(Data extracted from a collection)
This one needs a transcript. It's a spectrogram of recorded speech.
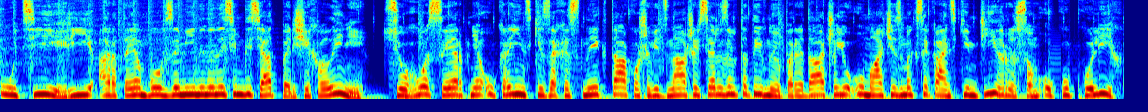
У цій грі Артем був замінений на 71-й хвилині. Цього серпня український захисник також відзначився результативною передачею у матчі з мексиканським Тігресом у Кубку Ліг.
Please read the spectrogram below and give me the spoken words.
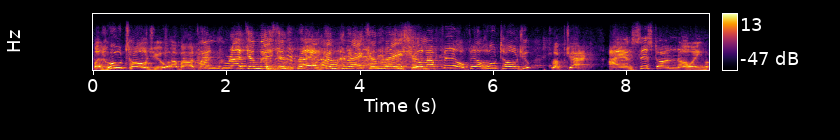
but who told you about my? Congratulations, Brad. Uh-huh. Congratulations. Well, now, Phil, Phil, who told you? Look, Jack, I insist on knowing.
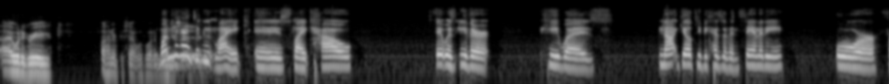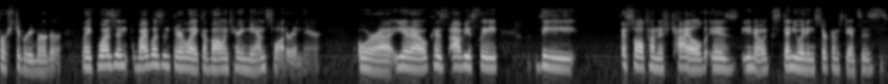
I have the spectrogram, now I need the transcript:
I would agree 100% with what One Amanda thing I didn't like is like how it was either he was not guilty because of insanity or first degree murder. Like wasn't why wasn't there like a voluntary manslaughter in there? Or uh, you know, cuz obviously the assault on his child is, you know, extenuating circumstances,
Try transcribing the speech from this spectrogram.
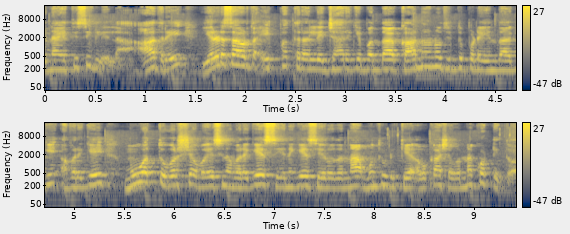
ವಿನಾಯಿತಿ ಸಿಗಲಿಲ್ಲ. ಆದರೆ ಎರಡು ಸಾವಿರದ ಇಪ್ಪತ್ತರಲ್ಲಿ ಜಾರಿಗೆ ಬಂದ ಕಾನೂನು ತಿದ್ದುಪಡಿಯಿಂದಾಗಿ ಅವರಿಗೆ ಮೂವತ್ತು ವರ್ಷ ವಯಸ್ಸಿನವರೆಗೆ ಸೇನೆಗೆ ಸೇರೋದನ್ನು ಮುಂದೂಡಿಕೆ ಅವಕಾಶವನ್ನು ಕೊಟ್ಟಿತ್ತು.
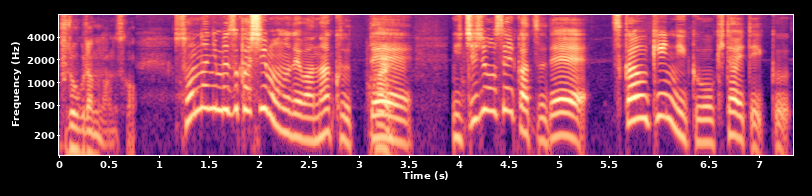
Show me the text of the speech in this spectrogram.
プログラムなんですか、そんなに難しいものではなくって、はい。日常生活で使う筋肉を鍛えていく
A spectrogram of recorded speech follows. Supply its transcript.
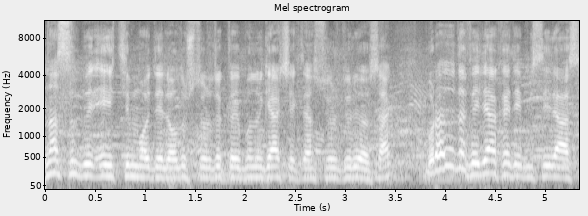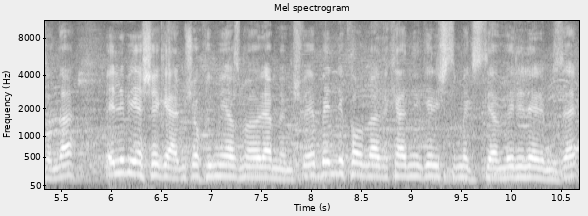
nasıl bir eğitim modeli oluşturduk ve bunu gerçekten sürdürüyorsak burada da Veli Akademisi ile aslında belli bir yaşa gelmiş, okuma yazma öğrenmemiş ve belli konularda kendini geliştirmek isteyen velilerimize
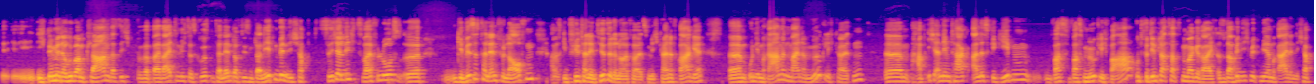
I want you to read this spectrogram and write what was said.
ich bin mir darüber im Klaren, dass ich bei weitem nicht das größte Talent auf diesem Planeten bin. Ich habe sicherlich zweifellos äh, ein gewisses Talent für Laufen, aber es gibt viel talentiertere Läufer als mich, keine Frage. Ähm, und im Rahmen meiner Möglichkeiten ähm, habe ich an dem Tag alles gegeben, was, was möglich war. Und für den Platz hat es nun mal gereicht. Also da bin ich mit mir im Reinen. Ich, hab,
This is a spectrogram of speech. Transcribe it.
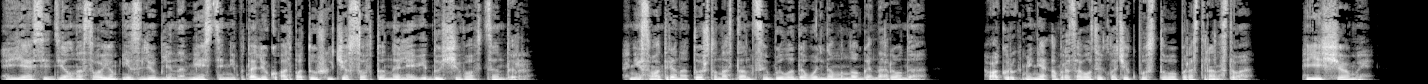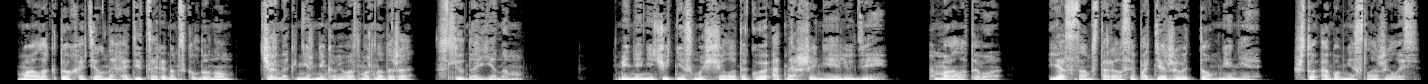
Я сидел на своем излюбленном месте неподалеку от потухших часов тоннеля, ведущего в центр. Несмотря на то, что на станции было довольно много народа, вокруг меня образовался клочок пустого пространства. Еще бы. Мало кто хотел находиться рядом с колдуном, чернокнижником и, возможно, даже с людоеном. Меня ничуть не смущало такое отношение людей. Мало того, я сам старался поддерживать то мнение, что обо мне сложилось.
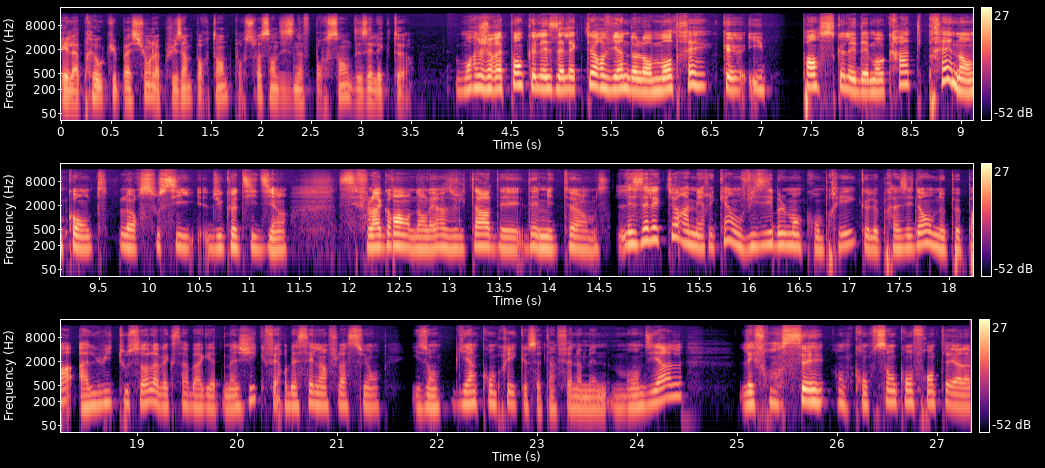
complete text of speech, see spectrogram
est la préoccupation la plus importante pour 79% des électeurs? Moi, je réponds que les électeurs viennent de leur montrer qu'ils pensent que les démocrates prennent en compte leurs soucis du quotidien. C'est flagrant dans les résultats des, des, midterms. Les électeurs américains ont visiblement compris que le président ne peut pas, à lui tout seul, avec sa baguette magique, faire baisser l'inflation. Ils ont bien compris que c'est un phénomène mondial, les Français sont confrontés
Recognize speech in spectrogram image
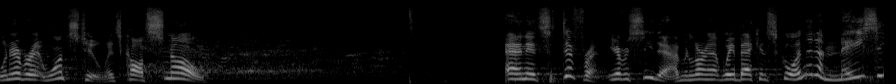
whenever it wants to. It's called snow. And it's different. You ever see that? I mean, learned that way back in school. Isn't it amazing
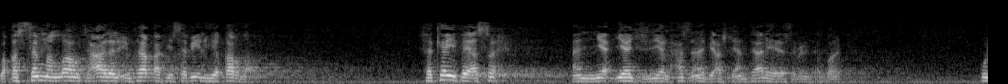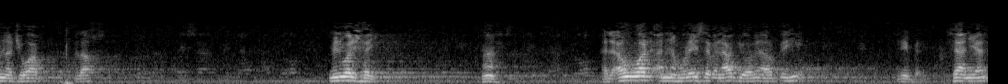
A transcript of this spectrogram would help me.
وقد سمى الله تعالى الإنفاق في سبيله قرضا. فكيف يصح أن يجزي الحسنة بعشر أمثالها إلى سبعمائة ضعف قلنا الجواب الأخ. من وجهين. ها. الأول أنه ليس بين العبد وبين ربه ربا. ثانيا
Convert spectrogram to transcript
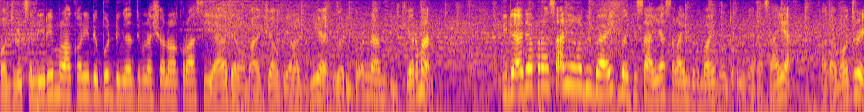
Modric sendiri melakoni debut dengan tim nasional Kroasia dalam ajang Piala Dunia 2006 di Jerman. Tidak ada perasaan yang lebih baik bagi saya selain bermain untuk negara saya, kata Modric.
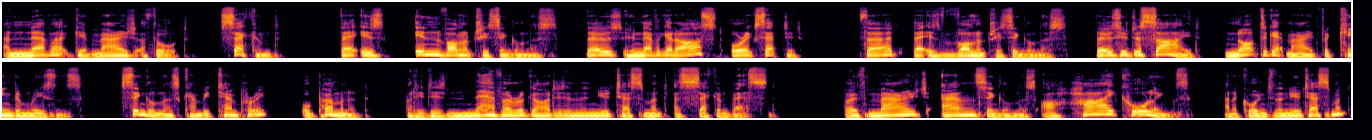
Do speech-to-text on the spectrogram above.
and never give marriage a thought. Second, there is involuntary singleness, those who never get asked or accepted. Third, there is voluntary singleness, those who decide not to get married for kingdom reasons. Singleness can be temporary or permanent, but it is never regarded in the New Testament as second best. Both marriage and singleness are high callings, and according to the New Testament,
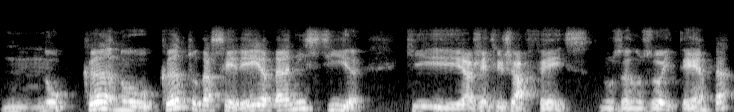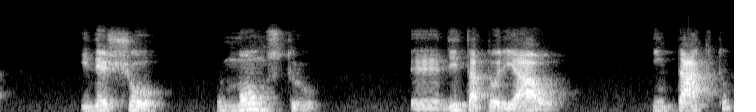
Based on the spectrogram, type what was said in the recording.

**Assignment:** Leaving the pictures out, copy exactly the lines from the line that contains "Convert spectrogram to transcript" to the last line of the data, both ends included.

**Solved exercise:**
Convert spectrogram to transcript
Modric sendiri melakoni debut dengan tim nasional Kroasia dalam ajang Piala Dunia 2006 di Jerman. Tidak ada perasaan yang lebih baik bagi saya selain bermain untuk negara saya, kata Modric.
Do speech-to-text on the spectrogram above.
and never give marriage a thought. Second, there is involuntary singleness, those who never get asked or accepted. Third, there is voluntary singleness, those who decide not to get married for kingdom reasons. Singleness can be temporary or permanent, but it is never regarded in the New Testament as second best. Both marriage and singleness are high callings, and according to the New Testament,
Based on the spectrogram, type what was said in the recording.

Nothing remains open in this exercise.